I appreciated the commentary on this passage written by my professor of New Testament in seminary, Dr. Sarah Henrich. She notes that the Greek word for “serve” here in this gospel reading is diakoneo, which is the same word Jesus uses to describe his own ministry. It is where we get the word “deacon.” Dr. Henrich goes on to argue that Simon Peter’s mother-in-law is willingly and joyfully serving Jesus as an act of gratitude and faith.  She writes that in her serving here “she is the first person in Mark’s gospel who exemplifies true discipleship.”  This was no mere cultural obligation. This woman was now a servant of the Lord, a servant in his church. She had been lifted up by Jesus’ compassion and mercy. She had been strengthened by his touch, such that she now willingly, freely, responded to his love through joyful service.

The news that Jesus had healed Simon Peter’s mother-in-law spread quickly. By the end of the day all kinds of people showed up at the house to be healed by Jesus. They brought to him all who were sick or possessed with demons. St. Mark tells us that “the whole city” was gathered around the door! Jesus cured many of them.

But then Jesus left. First he went to a deserted place by himself to pray. Then, when Simon Peter told him that everyone was searching for him, Jesus said it was time to move on.  And why? Because Jesus had not come primarily to be a healer of physical ailments. He had not come primarily to be a nurse or an EMT.  Jesus said to Simon Peter, “Let us go on to the neighboring towns, so that I may proclaim the message there also; for that is what I came out to do.”

Jesus’ healing ministry is important. It is a sign to us that Jesus comes close to those who are sick. Jesus’ healing ministry reveals to us that God is concerned about our physical well-being, that God cares about our bodies. But this ministry of physical healing was not Jesus’ primary mission or purpose.

You see, Jesus had an even bigger fever to break. Jesus came to heal us of the bigger disease of sin, that spiritual disease we all confessed to having at the beginning of our service. Jesus came to cure the sickness in our hearts that leads to selfishness and doubts and fear and hatred and despair. He came to break the fever in our souls that rages as we fight against the temptations and the accusations and the lies of the evil one. Jesus came to heal us of everything that separates us from God. In fact, Jesus came to cure us of death itself.

And he does all of this by coming close to us with a message.

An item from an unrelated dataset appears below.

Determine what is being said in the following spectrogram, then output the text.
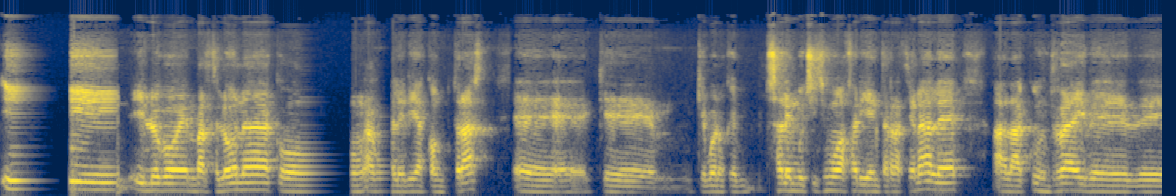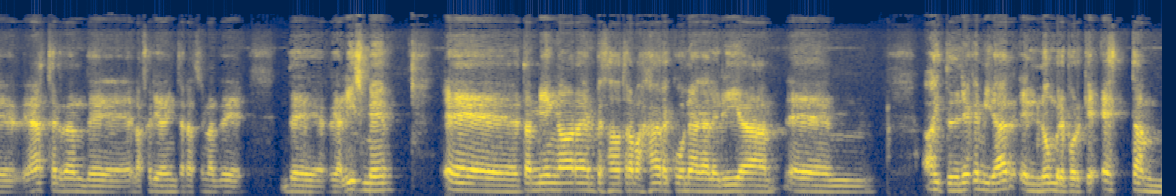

He does it by coming close to us and giving us his Word, revealing to us that he has come to be our Savior and our Lord. He does it by coming close to us with the promise that he has conquered sin and death for us through his death and resurrection. Jesus comes close through Word and Sacrament to assure us that through his saving work on the cross, the bigger fever has been broken. The ultimate disease has been cured. And so we have nothing to fear.

We have many in our congregation who are battling serious illnesses. As that battle in your body is fought, know that Christ will not stay away from you. He will come close to you to give you strength and peace. If you like, we have healing prayer ministers who are here today to pray for you and with you during our distribution of the Lord’s Supper. If you like, they will take you by the hand and pray for you or for people you care about, so that you would know his closeness, his compassion, his caring heart, his healing love.

And for all of us who continue to know the fever caused by sin as that battle rages in our souls, our Lord Jesus comes close to us too. He doesn’t stay away. He comes to us with the message that we are forgiven and loved and redeemed. He comes close to us with the Word that makes us well. He takes us by the hand and lifts us up by his grace and mercy, strengthening us by his touch, so that we gratefully and joyfully live our lives in service to him.

Thanks be to God. Amen.

Rev. Jeffrey R. Spencer

Oak Harbor Lutheran Church